Task details: Exact copy, no pictures: return all the data below as written.

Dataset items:
========
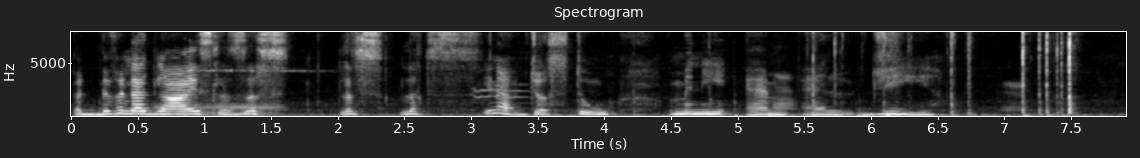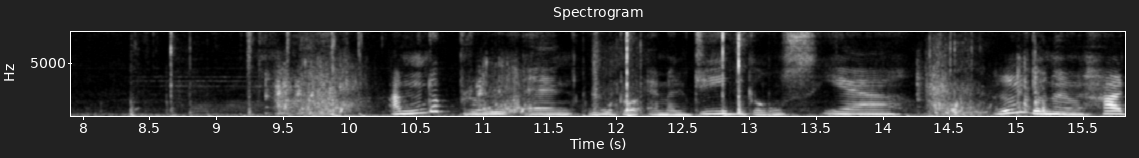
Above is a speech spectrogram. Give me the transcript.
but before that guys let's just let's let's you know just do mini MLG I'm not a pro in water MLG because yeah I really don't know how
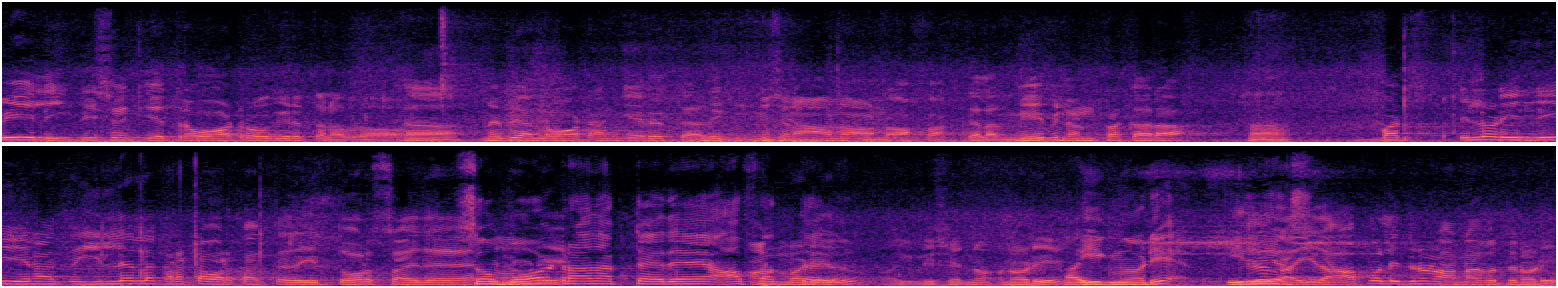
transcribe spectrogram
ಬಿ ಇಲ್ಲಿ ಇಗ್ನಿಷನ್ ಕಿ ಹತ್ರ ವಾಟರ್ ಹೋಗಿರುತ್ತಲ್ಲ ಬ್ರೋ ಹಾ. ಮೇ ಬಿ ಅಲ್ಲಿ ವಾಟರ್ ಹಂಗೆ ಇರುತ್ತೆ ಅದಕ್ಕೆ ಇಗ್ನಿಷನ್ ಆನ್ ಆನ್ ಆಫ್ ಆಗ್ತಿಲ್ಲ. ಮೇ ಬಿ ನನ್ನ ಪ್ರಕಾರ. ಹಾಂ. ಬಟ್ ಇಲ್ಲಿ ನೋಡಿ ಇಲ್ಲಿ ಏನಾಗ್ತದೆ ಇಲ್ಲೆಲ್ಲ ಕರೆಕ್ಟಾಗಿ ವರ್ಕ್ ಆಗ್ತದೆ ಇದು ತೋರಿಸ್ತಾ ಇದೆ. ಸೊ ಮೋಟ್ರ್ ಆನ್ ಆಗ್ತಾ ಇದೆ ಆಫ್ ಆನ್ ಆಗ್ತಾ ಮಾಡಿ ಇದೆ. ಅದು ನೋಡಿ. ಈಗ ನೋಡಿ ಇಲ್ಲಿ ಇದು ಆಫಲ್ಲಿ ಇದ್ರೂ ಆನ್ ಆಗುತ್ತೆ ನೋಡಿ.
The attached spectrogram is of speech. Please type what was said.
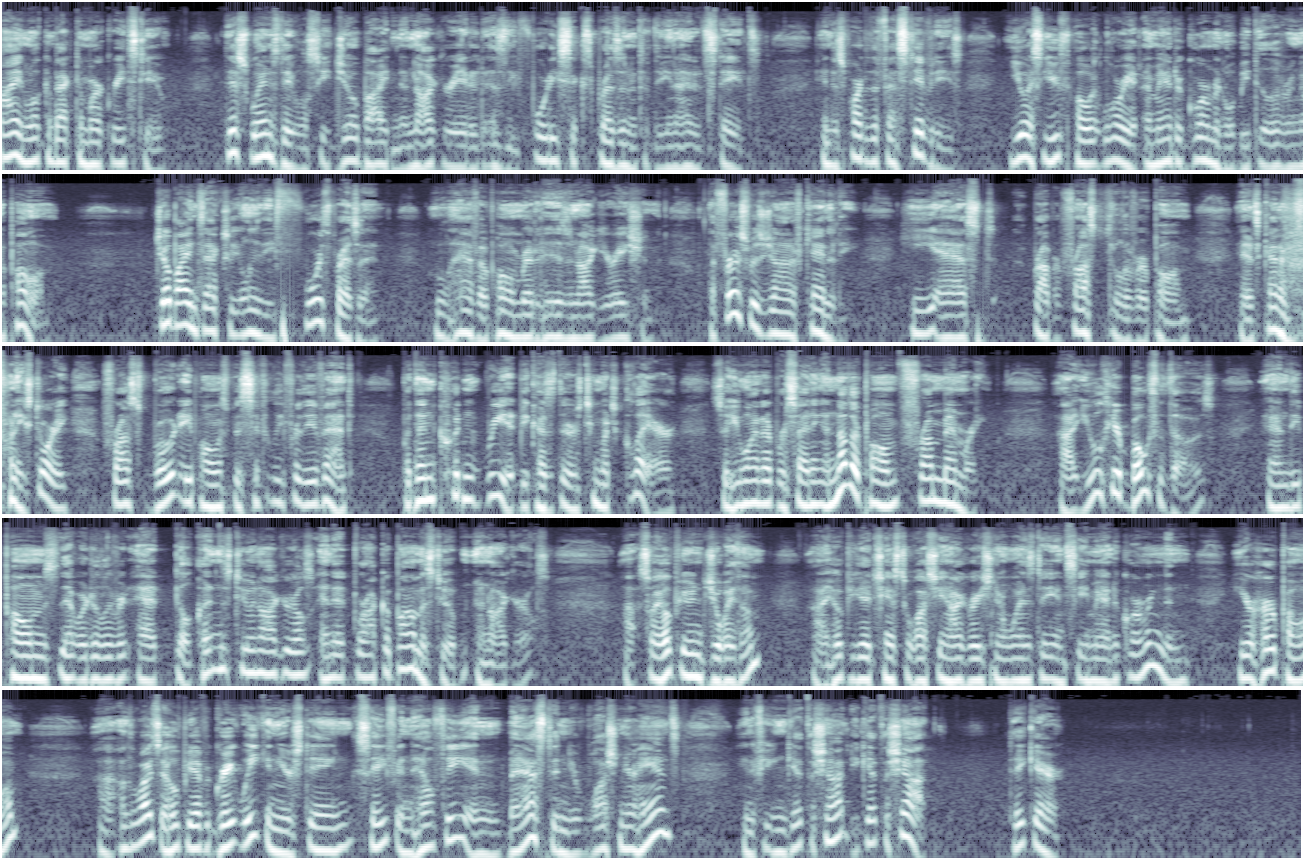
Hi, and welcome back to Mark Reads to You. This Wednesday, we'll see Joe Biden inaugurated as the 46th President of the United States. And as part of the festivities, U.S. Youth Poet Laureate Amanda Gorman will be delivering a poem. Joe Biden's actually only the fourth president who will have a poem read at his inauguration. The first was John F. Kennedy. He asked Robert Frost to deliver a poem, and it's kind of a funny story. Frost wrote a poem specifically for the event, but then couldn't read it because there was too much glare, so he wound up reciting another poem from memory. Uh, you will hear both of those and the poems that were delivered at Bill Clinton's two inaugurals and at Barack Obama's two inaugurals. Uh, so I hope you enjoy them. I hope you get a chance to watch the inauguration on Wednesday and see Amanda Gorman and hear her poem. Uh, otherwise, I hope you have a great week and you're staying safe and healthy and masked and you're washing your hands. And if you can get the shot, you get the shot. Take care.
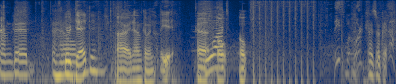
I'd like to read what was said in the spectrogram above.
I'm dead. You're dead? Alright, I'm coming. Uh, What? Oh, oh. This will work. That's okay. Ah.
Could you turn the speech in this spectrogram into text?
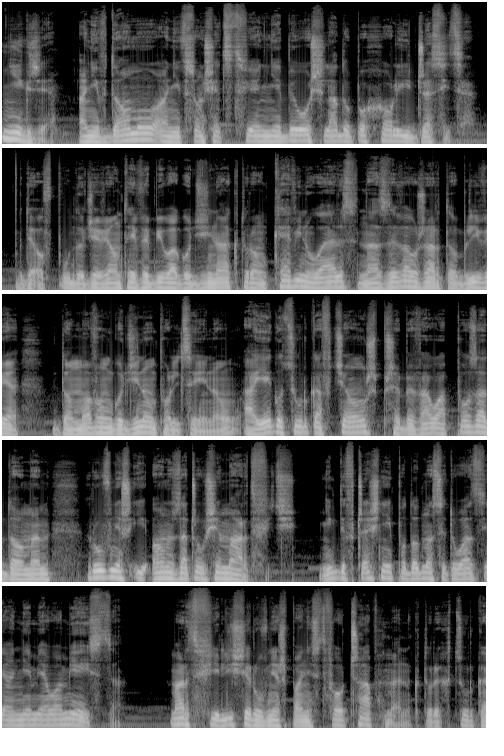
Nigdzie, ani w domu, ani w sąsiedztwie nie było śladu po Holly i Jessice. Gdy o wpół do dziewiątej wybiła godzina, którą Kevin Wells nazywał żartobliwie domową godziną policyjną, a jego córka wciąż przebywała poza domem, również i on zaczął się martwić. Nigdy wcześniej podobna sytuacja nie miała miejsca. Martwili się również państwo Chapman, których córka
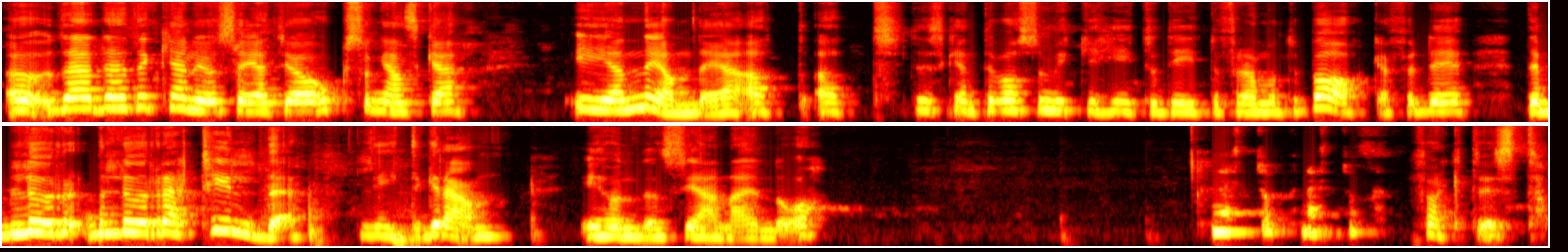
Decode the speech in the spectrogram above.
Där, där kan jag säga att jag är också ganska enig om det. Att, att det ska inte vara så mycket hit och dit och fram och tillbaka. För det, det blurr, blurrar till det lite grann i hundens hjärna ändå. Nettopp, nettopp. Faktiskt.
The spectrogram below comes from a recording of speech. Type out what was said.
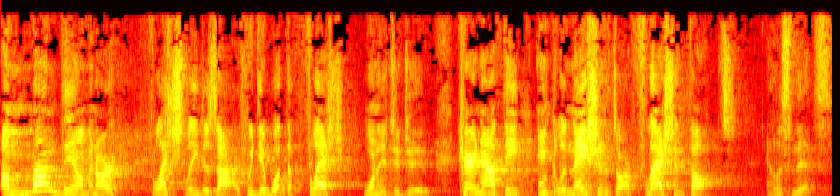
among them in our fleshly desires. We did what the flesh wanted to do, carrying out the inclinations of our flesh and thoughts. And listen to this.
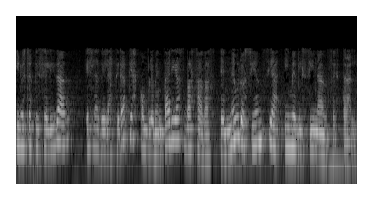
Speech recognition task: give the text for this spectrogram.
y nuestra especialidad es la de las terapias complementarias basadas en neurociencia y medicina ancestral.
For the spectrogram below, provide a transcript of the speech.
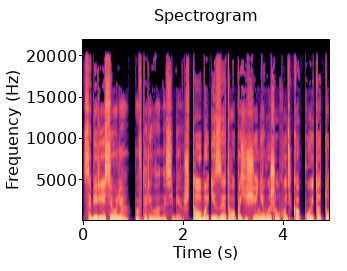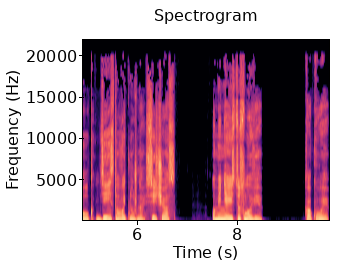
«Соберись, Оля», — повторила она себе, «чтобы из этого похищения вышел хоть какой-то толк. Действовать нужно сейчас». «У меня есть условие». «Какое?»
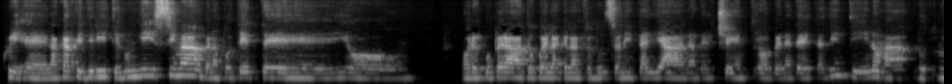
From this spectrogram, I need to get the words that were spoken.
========
Answer for this exercise:
Above is a speech spectrogram. Give me the transcript.
but before that guys let's just let's let's you know just do mini MLG I'm not a pro in water MLG because yeah I really don't know how
transcribe spectrogram
ಬಿ ಇಲ್ಲಿ ಇಗ್ನಿಷನ್ ಕಿ ಹತ್ರ ವಾಟರ್ ಹೋಗಿರುತ್ತಲ್ಲ ಬ್ರೋ ಹಾ. ಮೇ ಬಿ ಅಲ್ಲಿ ವಾಟರ್ ಹಂಗೆ ಇರುತ್ತೆ ಅದಕ್ಕೆ ಇಗ್ನಿಷನ್ ಆನ್ ಆನ್ ಆಫ್ ಆಗ್ತಿಲ್ಲ. ಮೇ ಬಿ ನನ್ನ ಪ್ರಕಾರ. ಹಾಂ. ಬಟ್ ಇಲ್ಲಿ ನೋಡಿ ಇಲ್ಲಿ ಏನಾಗ್ತದೆ ಇಲ್ಲೆಲ್ಲ ಕರೆಕ್ಟಾಗಿ ವರ್ಕ್ ಆಗ್ತದೆ ಇದು ತೋರಿಸ್ತಾ ಇದೆ. ಸೊ ಮೋಟ್ರ್ ಆನ್ ಆಗ್ತಾ ಇದೆ ಆಫ್ ಆನ್ ಆಗ್ತಾ ಮಾಡಿ ಇದೆ. ಅದು ನೋಡಿ. ಈಗ ನೋಡಿ ಇಲ್ಲಿ ಇದು ಆಫಲ್ಲಿ ಇದ್ರೂ ಆನ್ ಆಗುತ್ತೆ ನೋಡಿ.
The attached spectrogram is of speech. Please type what was said.
Hi, and welcome back to Mark Reads to You. This Wednesday, we'll see Joe Biden inaugurated as the 46th President of the United States. And as part of the festivities, U.S. Youth Poet Laureate Amanda Gorman will be delivering a poem. Joe Biden's actually only the fourth president who will have a poem read at his inauguration. The first was John F. Kennedy. He asked Robert Frost to deliver a poem, and it's kind of a funny story. Frost wrote a poem specifically for the event, but then couldn't read it because there was too much glare, so he wound up reciting another poem from memory. Uh, you will hear both of those and the poems that were delivered at Bill Clinton's two inaugurals and at Barack Obama's two inaugurals. Uh, so I hope you enjoy them. I hope you get a chance to watch the inauguration on Wednesday and see Amanda Gorman and hear her poem. Uh, otherwise, I hope you have a great week and you're staying safe and healthy and masked and you're washing your hands. And if you can get the shot, you get the shot. Take care.
I'd like to read what was said in the spectrogram above.
I'm dead. You're dead? Alright, I'm coming. Uh, What? Oh, oh. This will work. That's okay. Ah.
Could you turn the speech in this spectrogram into text?
Nigdzie, ani w domu, ani w sąsiedztwie nie było śladu po Holly i Jessice. Gdy o wpół do dziewiątej wybiła godzina, którą Kevin Wells nazywał żartobliwie domową godziną policyjną, a jego córka wciąż przebywała poza domem, również i on zaczął się martwić. Nigdy wcześniej podobna sytuacja nie miała miejsca. Martwili się również państwo Chapman, których córka
Decode the speech in the spectrogram above.
Där, där kan jag säga att jag är också ganska enig om det. Att, att det ska inte vara så mycket hit och dit och fram och tillbaka. För det, det blurr, blurrar till det lite grann i hundens hjärna ändå. Nettopp, nettopp. Faktiskt.
The spectrogram below comes from a recording of speech. Type out what was said.
among them in our fleshly desires. We did what the flesh wanted to do, carrying out the inclinations of our flesh and thoughts. And listen to this.
Speech recognition task: give the text for this spectrogram.
y nuestra especialidad es la de las terapias complementarias basadas en neurociencia y medicina ancestral.
For the spectrogram below, provide a transcript of the speech.
«Соберись, Оля», — повторила она себе, «чтобы из этого похищения вышел хоть какой-то толк. Действовать нужно сейчас». «У меня есть условие». «Какое?»
From this spectrogram, I need to get the words that were spoken.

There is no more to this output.